As I write this piece I'm told one of my nieces called Betty Brewa is behind bars at the CID. Her crime, I'm told, is that as a NEC officer her voter register contained two Mariatu Dumbuyas? with different particulars (address, age, occupation, etc.); the first Mariatu Dumbuya that arrived at her station was not literate and with poor supervision she signed/thump-printed against the particulars of the other Mariatu Dumbuya. When the second Mariatu Dumbuya eventually arrived at her station she discovered that someone had signed against her name and would not listen to the explanation that the signing against her name was an error and that the signature space against the other Mariatu Dumbuya was still blank. As a result I'm told this woman went berserk and claimed that my niece was a supporter of the SLPP that she had sold her voting right to someone else. As usual the police who came to the scene arrested my niece and two of her co-workers and as of morning of 21sth November 2012 they were still at the CID; 4 days since their arrest. Several calls to the Local Unit Commander (LUC) Lumley to independently cross-check this information went unanswered. Another uncle that went to the CID on Tuesday 20/11/2012 was told the case files were with the Attorney General & Minister of Justice as the crime was a state/government one. These poor young women remain behind bars as I write. I wonder whether all similar electoral lapses will be similarly handled by the police.

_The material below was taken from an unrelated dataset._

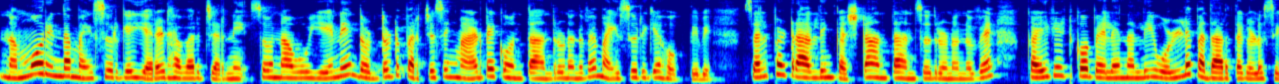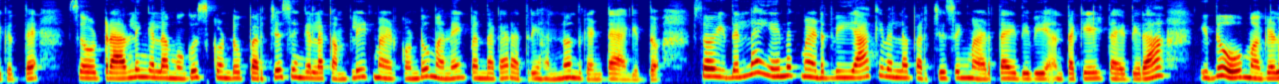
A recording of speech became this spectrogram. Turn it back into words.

While writing this piece I got a call from the former Chairman of our Truth and Reconciliation Commission (TRC) - Bishop J.C. Humper - and he told me in passing that during the 5-year reign of President Koroma he made three attempts to have an audience with H E the President but none of the appointments were honoured. Is this a case of marginalising the TRC Chair in order to down-play the contents of his report - akin to shooting the messenger for delivering unpalatable message?
Last night I had cause to recall the lamentations of an uncle who was a very senior minister in the All Peoples Congress government of President Siaka Stevens. The old man had been so badly let down and duped by a class of Sierra Leoneans that he had cause to cry to God for a revelation as to why He destined that he shares this country with other Sierra Leoneans of such creed. As young boys at the time we could only laugh at the old man's distress. I must admit that sadly, and unfortunately, flashes of such thoughts have lately been engaging my mind; I am yet to fathom whether this is simply a sign of a passing state of depression. My sincere hope is that the inhabitants of this set of GPS coordinates known as Sierra Leone will elect a leader that will inspire us to learn to equally own this country and live in peace..
Dr. T.B.R. Yormah is Associate Professor of Chemistry at Fourah bay College, the University of Sierra Leone